After the glue has set for 24 hours, it's time to remove the clamps and cut the cabinet door to its finished size.
Begin by cutting the ends off of the assembly. Making the first cut can be done with a circular saw and a straight edge. Simply use a square to align the straight-edge so that the circular saw will remove a minimal amount of stock, and clamp the straight edge in place. Verify that the straight-edge is square to the jointed ends, and cut off the end of the cabinet door.
Then, set your table saw fence to the desired height of the door. Place the assembly flat on the table with the newly cut door bottom against the fence and run the door through the blade. Your cabinet door should now be the desired height.
Next, adjust the table saw fence to the desired width of the door, and trim the door to width.

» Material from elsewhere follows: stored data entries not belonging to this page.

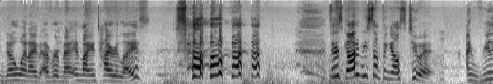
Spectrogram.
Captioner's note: laughing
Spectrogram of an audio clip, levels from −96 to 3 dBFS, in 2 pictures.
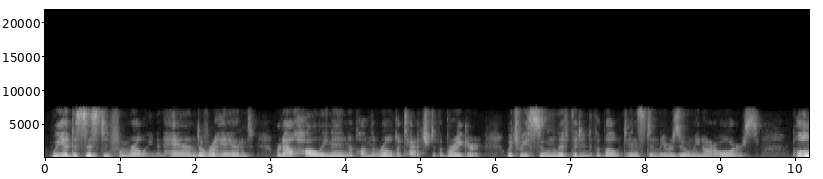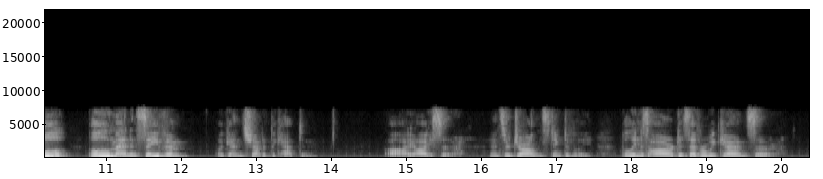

TIP: When trimming tongue and groove assemblies to width, it is advisable to take an equal amount of stock from each side of the assembly. In this manner, if the joints show on the finished product, the joint assembly will look balanced. To achieve this look, instead of taking all of the material off of one side to trim the door to width, take half of the stock to be removed off of each side.Continue to 9 of 10 below.
09 of 10
Round Over the Edges
The next step is a matter of personal choice. Some people prefer their slab-style cabinet doors to have square edges, while others prefer a rounded edge (or other profile) on the exposed face.
To create this rounded edge, install a 3/8" round over bit with a bearing tip in your fixed-base router, and place it into a router table. Adjust the depth of cut so that the base of the round over profile is just beneath the surface of the router table.
Holding the face of the cabinet door to be rounded flat against the table, round over all four edges of the cabinet door.
TIP: It is a good idea (whenever possible) to route the end grain of a board first, as routing the end grain is far more likely to cause a chip than routing with the grain.Continue to 10 of 10 below.
10 of 10
Sand, Finish and Install
To complete the slab-style cabinet doors, begin with a good sanding.
Install a coarse grit sanding pad onto your random orbital sander and sand the entire cabinet door, paying special attention to the tongue and groove joints. When satisfied with the coarse sanding, move to a finer grit and sand the entire cabinet door again. Repeat this process until you have completed your sanding with a very fine grit, at least 320. You may even wish to spend a few minutes hand sanding for a perfect finish.
Remove all sawdust from your cabinet doors, and then begin to apply the finish of your choice, whether paint or stain followed by a few coats of polyurethane or another finish of your choosing.
When the finish has dried, install the doors by attaching them to the hinges of your choice, and add your chosen handles (if any).